→ Your goal
All records below must be reproduced exactly, although any pictures they contain are to be omitted.

→ Recorded information
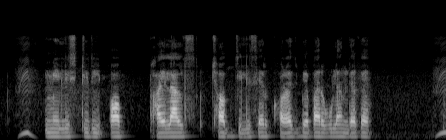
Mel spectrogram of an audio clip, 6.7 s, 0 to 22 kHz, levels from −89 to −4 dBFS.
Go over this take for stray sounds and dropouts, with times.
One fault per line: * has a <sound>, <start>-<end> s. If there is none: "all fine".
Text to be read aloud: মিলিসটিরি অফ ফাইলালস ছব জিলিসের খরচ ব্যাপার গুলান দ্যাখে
all fine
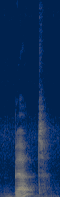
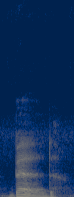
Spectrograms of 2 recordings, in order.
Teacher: one ends with the voiceless T and the other ends with the voiced D and you'll notice as I'm saying those words I tend to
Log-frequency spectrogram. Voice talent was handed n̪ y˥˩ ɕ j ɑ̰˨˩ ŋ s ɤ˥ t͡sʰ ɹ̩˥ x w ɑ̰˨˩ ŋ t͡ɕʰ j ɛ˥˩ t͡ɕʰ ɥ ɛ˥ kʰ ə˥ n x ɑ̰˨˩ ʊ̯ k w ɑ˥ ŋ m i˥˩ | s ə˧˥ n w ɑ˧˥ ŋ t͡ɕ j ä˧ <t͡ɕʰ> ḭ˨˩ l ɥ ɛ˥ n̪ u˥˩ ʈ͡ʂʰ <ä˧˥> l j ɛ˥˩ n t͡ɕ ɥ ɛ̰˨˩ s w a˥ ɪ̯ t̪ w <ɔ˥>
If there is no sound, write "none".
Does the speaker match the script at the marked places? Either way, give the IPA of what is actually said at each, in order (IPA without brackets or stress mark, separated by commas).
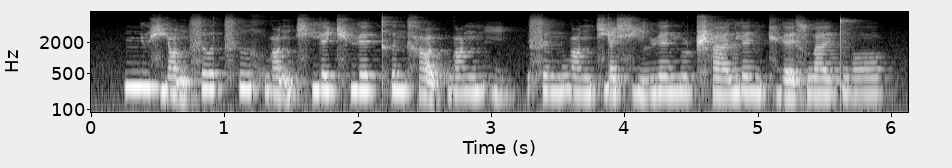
ɕ, ä˧˥, ɔ˥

→ Answer to this problem
Mel spectrogram of an audio clip, 6.7 s, 0 to 22 kHz, levels from −89 to −4 dBFS.
Go over this take for stray sounds and dropouts, with times.
One fault per line: * has a <sound>, <start>-<end> s. If there is none: "all fine".
Text to be read aloud: মিলিসটিরি অফ ফাইলালস ছব জিলিসের খরচ ব্যাপার গুলান দ্যাখে
all fine
Spectrograms of 2 recordings, in order.
Teacher: one ends with the voiceless T and the other ends with the voiced D and you'll notice as I'm saying those words I tend to
Log-frequency spectrogram. Voice talent was handed n̪ y˥˩ ɕ j ɑ̰˨˩ ŋ s ɤ˥ t͡sʰ ɹ̩˥ x w ɑ̰˨˩ ŋ t͡ɕʰ j ɛ˥˩ t͡ɕʰ ɥ ɛ˥ kʰ ə˥ n x ɑ̰˨˩ ʊ̯ k w ɑ˥ ŋ m i˥˩ | s ə˧˥ n w ɑ˧˥ ŋ t͡ɕ j ä˧ <t͡ɕʰ> ḭ˨˩ l ɥ ɛ˥ n̪ u˥˩ ʈ͡ʂʰ <ä˧˥> l j ɛ˥˩ n t͡ɕ ɥ ɛ̰˨˩ s w a˥ ɪ̯ t̪ w <ɔ˥>
If there is no sound, write "none".
Does the speaker match the script at the marked places? Either way, give the IPA of what is actually said at each, in order (IPA without brackets or stress mark, separated by commas).
ɕ, ä˧˥, ɔ˥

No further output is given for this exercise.